Octopus word origin, the correct plural form, and the Chinese idiom that gave birth to the name of Hong Kong’s famous travel card
- While the origins of the word ‘octopus’ are fairly straightforward, what isn’t so clear is the correct form of the plural – is it octopi, octopuses or octopodes?
- Far-reaching influence or power, usually harmful or destructive, has been a figurative meaning associated with octopus, though such connotations are changing
October is Octopus month, with World Octopus Day on October 8, of course.
The octo- in the name of the month and the cephalopod mollusc means “eight”, from the Greek ὀκτώ oktō. -Pus comes from the Greek πους pous, from the Proto-Indo-European root *ped, meaning “foot”.
The word “octopus” was, in fact, coined in scientific Latin from ancient Greek, standardised in 16th century Linnaean taxonomy and later adopted into English. In ancient Greek, the creature was known as polypous “many-footed”, which was later borrowed into Latin as polypus (with forms in other languages).
What is usually less clear is how to speak of several of these creatures. A poll of my three-person household demonstrated the split perfectly – octopuses, octopi and octopodes – and illustrates how the English language determines its plural forms.
Appearing earliest in English, in 1816, is octopi, a widely used form.
When a noun from another language is adopted into English, it often retains its endings based on the source language’s rules.
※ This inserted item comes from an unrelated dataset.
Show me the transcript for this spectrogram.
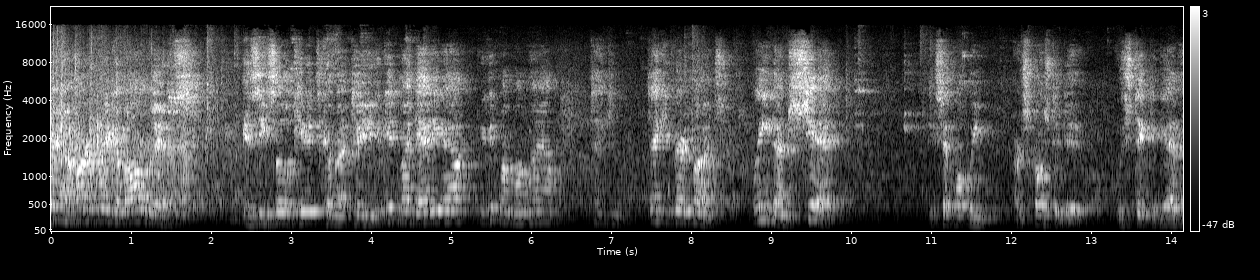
been the heartbreak of all this is these little kids come up to you. You get my daddy out? You get my mama out? Thank you. Thank you very much. We ain't done shit except what we are supposed to do. We stick together.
Octopus is regarded as being formed in Modern Latin from Greek elements, as with many modern scientific names of creatures, and thus assumed to take the Latin -i plural ending for second-declension nouns ending in -us (as in alumnus ~ alumni) – giving octopi.
However, the -us ending of octopus does not, in fact, put the noun into that category – rather, -us is merely part of the Greek element pous for “foot”. Insisting on octopi as the plural is considered hypercorrection – the use of a word form or pronunciation based on a false analogy.
As a Neo-Latin noun originating in Greek, octopūs is actually deemed a third-declension noun, taking the classically correct Greek plural ending, giving octopodes (pronounced “ok-TOH-po-deez”). This usage is the rarest of the three.
The third option is to use the regular plural ending of the language into which a word is borrowed – for example, campus and thesaurus have the regular English -es plural. And so it is with octopuses – the most common form, documented in dictionaries, corpora and academic publications.
Octopus is the English moniker of Hong Kong’s contactless smart card system, invoking number eight of the Cantonese name 八達通 Baat Daaht Tùng “eight arrived pass”, referencing the cardinal and ordinal directions, and the idiom 四通八達 sei tùng baat daaht “reachable in all directions”.
Far-reaching influence or power, usually harmful or destructive, has been a figurative meaning associated with octopus. Recent appreciation of the animal’s emotional intelligence is, however, changing such connotations.